BERLIN (AP) - An Associated Press investigation has found that a commander of a Nazi SS-led unit accused of atrocities has been living in Minnesota since shortly after World War II.

Records obtained by the AP through a Freedom of Information Act request show that Michael Karkoc lied to American authorities to get into the country.

Eyewitness accounts confirm the Ukrainian company he commanded burned down villages filled with women and children, and suggest that Karkoc was at the scene as company leader. No records show he had a direct hand in atrocities.

The U.S. Department of Justice has used lies in immigration papers to deport dozens of suspected Nazi war criminals.

Karkoc refused to discuss his wartime past at his home in Minneapolis.

The neighbor says the man has lived quietly and always been friendly and considerate.

Gordon Gnasdoskey, who lives next door, says he's known the 94-year-old Karkoc casually for many years and is shocked to learn of his past.
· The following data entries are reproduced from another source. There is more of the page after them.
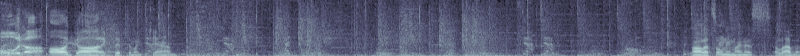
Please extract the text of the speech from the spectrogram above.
Ora! Oh, oh god, I clipped him again. Oh, that's only minus 11.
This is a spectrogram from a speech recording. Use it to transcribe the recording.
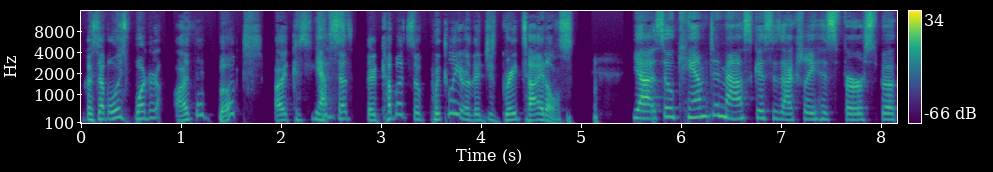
because I've always wondered, are they books? Are because Yes. they come out so quickly, or they're just great titles? Yeah, so Camp Damascus is actually his first book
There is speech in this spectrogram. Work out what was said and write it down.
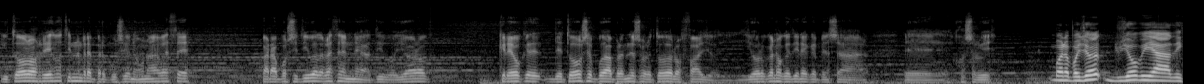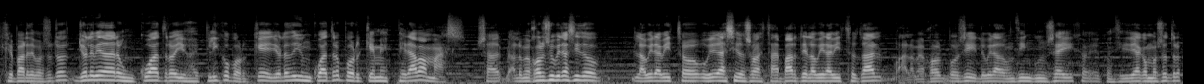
y todos los riesgos tienen repercusiones, unas veces para positivo, otras veces negativo. Yo ahora creo que de todo se puede aprender, sobre todo de los fallos. Yo creo que es lo que tiene que pensar eh, José Luis. Bueno, pues yo, yo voy a discrepar de vosotros. Yo le voy a dar un 4 y os explico por qué. Yo le doy un 4 porque me esperaba más. O sea, a lo mejor si hubiera sido, la hubiera visto, hubiera sido solo esta parte, la hubiera visto tal, a lo mejor, pues sí, le hubiera dado un 5, un 6, eh, coincidiría con vosotros.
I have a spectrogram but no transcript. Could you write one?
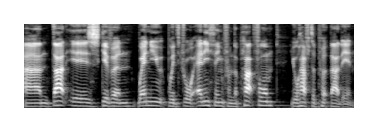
And that is given when you withdraw anything from the platform, you'll have to put that in.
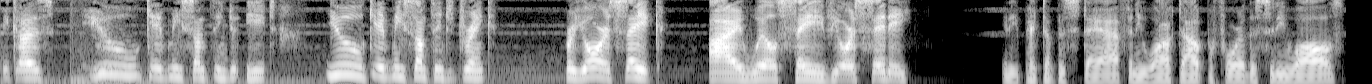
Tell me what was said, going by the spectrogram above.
because you gave me something to eat. You gave me something to drink. For your sake, I will save your city. And he picked up his staff and he walked out before the city walls.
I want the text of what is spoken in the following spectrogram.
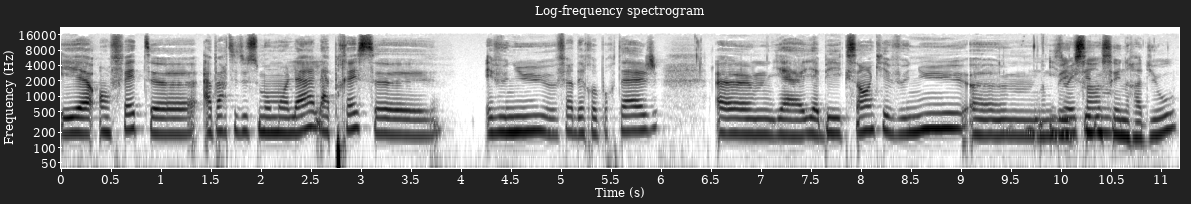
Et euh, en fait, euh, à partir de ce moment-là, la presse est venue faire des reportages. Il y, y, a BX1 qui est venu. donc, BX1, c'est une radio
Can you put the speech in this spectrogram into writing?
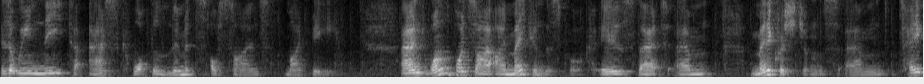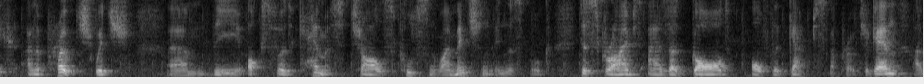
is that we need to ask what the limits of science might be. And one of the points I, I make in this book is that um, many Christians um, take an approach which um, the Oxford chemist Charles Coulson, who I mention in this book, describes as a God of the gaps approach. Again, a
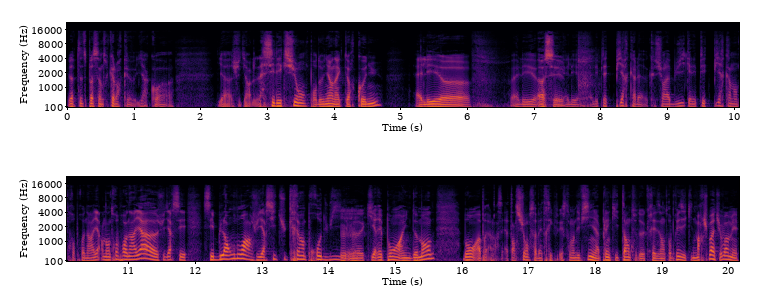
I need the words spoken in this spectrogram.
il va peut-être se passer un truc alors qu'il y a quoi il y a, je veux dire, la sélection pour devenir un acteur connu, elle est, euh, elle est, Ah, c'est- elle est, elle est peut-être pire la- que sur la musique, elle est peut-être pire qu'un entrepreneuriat. En entrepreneuriat, euh, je veux dire, c'est, c'est blanc ou noir. Je veux dire, si tu crées un produit Mhm. euh, qui répond à une demande, bon, après, alors attention, ça va être extrêmement difficile. Il y en a plein qui tentent de créer des entreprises et qui ne marchent pas, tu vois. Mais,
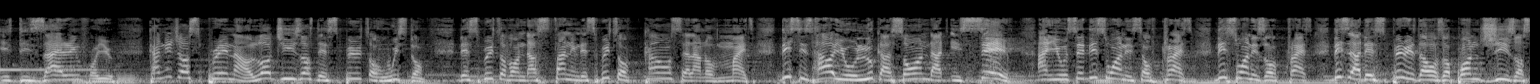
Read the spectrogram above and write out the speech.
is desiring for you. Can you just pray now? Lord Jesus, the spirit of wisdom, the spirit of understanding, the spirit of counsel and of might. This is how you will look at someone that is saved and you will say, This one is of Christ. This one is of Christ. These are the spirits that was upon Jesus.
Gnasdoskey, the grandson of a Ukrainian immigrant, says their neighborhood has many Slavic, Ukranian and Polish immigrants and their descendants.

Voting history obtained by AP shows he has seldom missed chances to cast a ballot in city and state elections. The records going back to 1993 show him voting in 14 general elections, though never a partisan primary.